Another former Cub, Terry Adams, echoed those sentiments in a comment about the story (after, of course, taking a dig at the notoriously slow Trachsel).
“Trax always pitched on getaway days. It was tough! He is absolutely correct about getting back in the game. Wives have no idea the time it consumes and the travel away from family.”
It’s not just wives. Your whole identity can get locked into working in the sport.
When my Cubs days ended, I didn’t look for another big league opportunity. With a family and young children, I didn’t need that life anymore. The nights … the weekends … the being “there” physically, but being “somewhere else” mentally because of something going on at work … the inability to ever escape the grind, since the baseball season actually is harder during the off-season than the day-to-day of in-season.
Baseball can be tremendously tough on a family. I was lucky, because my wife worked in pro sports and understood the life. The reality is that I saw too many good people have their family lives spin out of control because Dad wasn’t around very much.
My last full year with the Cubs (2011), I was away from the Chicago area 13 full weeks – a full one-fourth of the year. As much as I loved what I was doing workwise, was it really worth it?
Why did I do it as long as I did? I worked for the frickin’ Chicago Cubs, that’s why. I wasn’t just living my dream; I was living many people’s dream lives. When you’re part of it, the rest of the world can oftentimes be floating on the periphery.
But then you’re not there anymore, and you can reflect. And this is what I realized right away … All the hotel points and my annual awesome Cactus League farmer’s tan will never cancel out the fact that I missed my girls’ first season of AYSO soccer – as I wasn’t available to get there any Sunday. I missed their second grade music show, as I was already in spring training. I was out of town when they first began reading, and all I could do was listen to their excitement on the phone when they called me to tell me about it. I was on the road when they decided they were done with diapers and that they were big girls now – and toilet-trained themselves. On that one, all I could do was listen to the excitement on the phone when my wife called me to tell me about that.

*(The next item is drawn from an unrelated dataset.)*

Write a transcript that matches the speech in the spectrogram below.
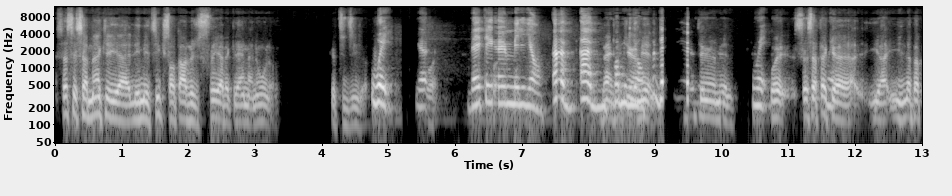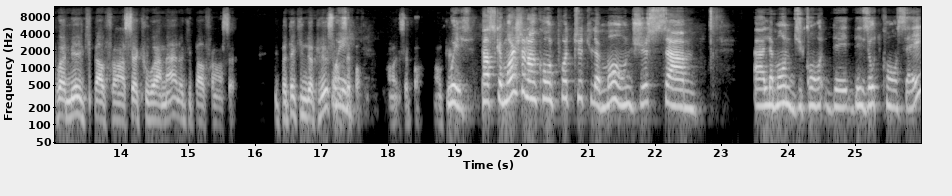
ça, c'est seulement que les, euh, les, métiers qui sont enregistrés avec les MNO, là, que tu dis. Là. Oui. 21 millions. Euh, euh pas millions. 21 000. Oui. oui. Ça, ça fait qu'il y, a, il y en a à peu près 1000 qui parlent français couramment, là, qui parlent français. Peut-être qu'il y en a plus, on ne sait pas. On ne sait pas. Oui, parce que moi, je ne rencontre pas tout le monde, juste euh, le monde du, des, des, autres conseils,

In the grand scheme of things, my daughters don’t care that I wasn’t around for those events. But I did. As they close in on their teenage years, they probably don’t want me around as much as I am now. But they don’t get to make that choice … I do.
And no team should be making you choose between baseball and your family.